Space Insider Columnist

Leonard David is an award-winning space journalist who has been reporting on space activities for more than 50 years. Currently writing as Space.com's Space Insider Columnist among his other projects, Leonard has authored numerous books on space exploration, Mars missions and more, with his latest being "Moon Rush: The New Space Race" published in 2019 by National Geographic. He also wrote "Mars: Our Future on the Red Planet" released in 2016 by National Geographic. Leonard  has served as a correspondent for SpaceNews, Scientific American and Aerospace America for the AIAA. He was received many awards, including the first Ordway Award for Sustained Excellence in Spaceflight History in 2015 at the AAS Wernher von Braun Memorial Symposium.

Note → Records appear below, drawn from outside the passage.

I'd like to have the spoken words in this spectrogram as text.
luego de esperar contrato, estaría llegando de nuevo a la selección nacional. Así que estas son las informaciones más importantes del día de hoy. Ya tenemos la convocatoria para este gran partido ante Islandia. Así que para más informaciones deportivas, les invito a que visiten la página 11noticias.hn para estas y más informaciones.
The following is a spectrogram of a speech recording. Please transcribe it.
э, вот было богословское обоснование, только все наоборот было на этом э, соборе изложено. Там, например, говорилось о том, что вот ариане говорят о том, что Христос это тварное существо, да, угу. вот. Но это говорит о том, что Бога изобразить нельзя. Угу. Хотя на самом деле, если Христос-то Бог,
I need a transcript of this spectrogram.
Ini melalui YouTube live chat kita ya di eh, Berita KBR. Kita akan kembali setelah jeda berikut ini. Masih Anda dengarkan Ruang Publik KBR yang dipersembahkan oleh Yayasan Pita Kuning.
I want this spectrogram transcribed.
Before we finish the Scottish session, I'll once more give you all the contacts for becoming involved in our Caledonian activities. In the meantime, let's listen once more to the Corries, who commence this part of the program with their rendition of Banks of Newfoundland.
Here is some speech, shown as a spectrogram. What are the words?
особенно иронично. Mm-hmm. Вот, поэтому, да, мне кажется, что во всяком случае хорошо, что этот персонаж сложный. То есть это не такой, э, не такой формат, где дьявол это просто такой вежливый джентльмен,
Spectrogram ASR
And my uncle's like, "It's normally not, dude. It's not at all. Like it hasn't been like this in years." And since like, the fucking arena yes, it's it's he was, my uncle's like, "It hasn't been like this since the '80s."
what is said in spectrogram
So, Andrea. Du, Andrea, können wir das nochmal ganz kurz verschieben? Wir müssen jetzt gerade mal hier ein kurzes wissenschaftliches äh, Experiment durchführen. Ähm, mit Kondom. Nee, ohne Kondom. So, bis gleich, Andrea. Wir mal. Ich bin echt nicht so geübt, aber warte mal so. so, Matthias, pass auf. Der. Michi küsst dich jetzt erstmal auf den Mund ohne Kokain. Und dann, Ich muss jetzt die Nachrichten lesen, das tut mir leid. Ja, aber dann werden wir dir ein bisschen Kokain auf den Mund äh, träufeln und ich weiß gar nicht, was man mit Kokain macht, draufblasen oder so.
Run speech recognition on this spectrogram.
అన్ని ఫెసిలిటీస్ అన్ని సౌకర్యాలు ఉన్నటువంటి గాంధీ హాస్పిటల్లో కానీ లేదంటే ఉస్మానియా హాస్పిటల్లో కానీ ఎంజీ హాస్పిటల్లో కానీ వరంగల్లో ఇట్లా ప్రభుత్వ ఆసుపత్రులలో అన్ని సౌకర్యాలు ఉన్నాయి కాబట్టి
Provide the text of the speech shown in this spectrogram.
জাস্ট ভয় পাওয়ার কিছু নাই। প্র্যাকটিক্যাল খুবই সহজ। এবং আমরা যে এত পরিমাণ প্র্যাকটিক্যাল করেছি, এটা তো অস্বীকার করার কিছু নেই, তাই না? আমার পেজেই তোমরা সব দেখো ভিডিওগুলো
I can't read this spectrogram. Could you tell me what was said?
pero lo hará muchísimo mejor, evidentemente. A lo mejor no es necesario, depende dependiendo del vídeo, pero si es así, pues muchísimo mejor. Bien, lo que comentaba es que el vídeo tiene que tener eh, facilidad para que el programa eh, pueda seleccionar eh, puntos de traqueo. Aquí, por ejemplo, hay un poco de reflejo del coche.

You can find out Leonard's latest project at his website and on Twitter.